More and more men in society are struggling with eating disorders. Media stereotypes of success and attractiveness are pinned to body shapes that are lean, muscular and attractive.
With social media taking up so much part of our lives today, men are bombarded with body shape images that eat away at their masculinity and self worth.
Males are less likely to report having an eating disorder compared to women because of the negative stigma that eating disorders are a ‘female’ disease. Many times men suffering from eating disorders are not seeking for any help, thus not receiving the right treatment. It is very important to understand that eating disorders can affect anyone irrespective of gender, age and ethnicity.
At WeightMatters we support men in breaking free from the thoughts, feelings and behaviours that keep them stuck in their eating disorder. Together we can challenge your thinking around your weight, size and self-concept, and provide you with tools to create a better relationship with food.

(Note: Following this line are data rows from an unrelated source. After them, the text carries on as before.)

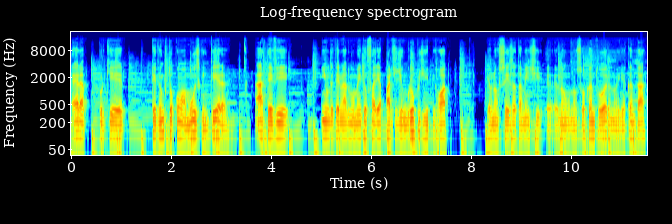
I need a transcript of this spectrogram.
era porque teve um que tocou uma música inteira. Ah, teve em um determinado momento eu faria parte de um grupo de hip hop eu não sei exatamente, eu não, não sou cantor, eu não iria cantar,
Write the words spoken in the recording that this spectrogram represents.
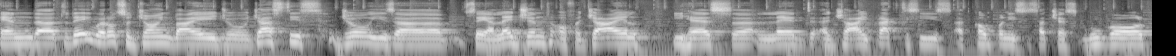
And uh, today we're also joined by Joe Justice. Joe is, a, say, a legend of Agile. He has uh, led Agile practices at companies such as Google,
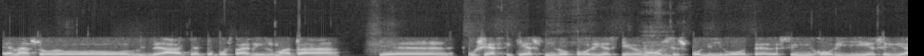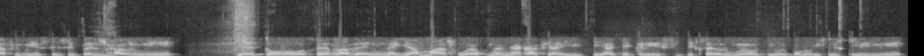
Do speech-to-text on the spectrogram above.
ένα σωρό βιντεάκια και ποσταρίσματα και ουσιαστικές πληροφορίες και γνωσεις πολύ λιγότερες. Είναι οι χορηγίες, οι διαφημίσεις, οι περισπασμοί ναι. και το θέμα δεν είναι για μας που έχουμε μια κάποια ηλικία και κρίση και ξέρουμε ότι ο υπολογιστής κλείνει.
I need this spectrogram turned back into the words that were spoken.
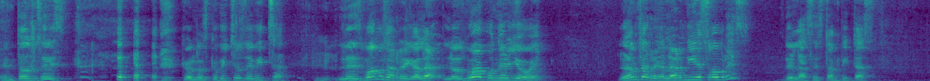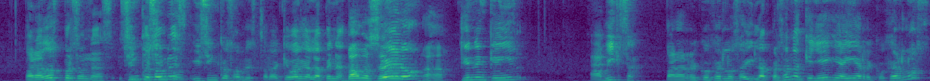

Current research suggests that more and more men are suffering from distorted body image today. This means that they are extremely worried about their physical appearance and body shape. Unfortunately, the majority of men feel ashamed to talk about their feelings, as today’s culture believes that body image concerns in men are a mark of weakness.
Men usually develop a distorted body image during adolescence. They are particularly concerned with their face or skin, such as acne problems, hair loss or muscular tone. Males in media are lean, strong and masculine, creating unrealistic expectations about how men ‘should’ look.
Severe body image issues, such as extreme preoccupation and obsession about small body imperfections, can lead to body dysmorphia. This can lead to the development of eating disorders, such as anorexia or bulimia. Inaccurate body perception can lead to excessive exercise, low caloric intake, as well as, the use of laxatives and steroids in order for men to build muscle and obtain a ‘perfect’ image.
Therefore, body disturbance and the subsequent restrictive dieting can be a predictor of eating disorder development. It is important to challenge body image issues in men in order to reduce relapse and lead to long-term recovery.
Men may develop anorexia as a coping mechanism to the transition from adolescence to adulthood which can make them feel disempowered, and they need to find control. Homosexual orientation and gender identity confusion is also linked to a higher risk of developing anorexia.
Men with anorexia usually struggle with Muscle Dysmorphic Disorder, also known as ‘Reverse Anorexia’ or ‘Bigorexia’, which might result when men are extremely worried about whether their bodies are muscular or lean enough. Excessive exercise and athletic performance are common features among men with anorexia.
Men with bulimia often engage in compensatory behaviours to control their weight due to a fear of becoming fat, including purging and excessive exercise, such as body building or weight lifting.
Perfectionism, depression and low self-worth can all predispose men towards developing bulimia.
Men with binge eating disorder often struggle with poor emotional skills and find it difficult to communicate their feelings.
Men are often ashamed and embarrassed to share their experiences, which means they can avoid seeking treatment.
Binge eating in males may be associated with obesity. Social isolation, depression, and body dissatisfaction perpetuate the binge eating habits.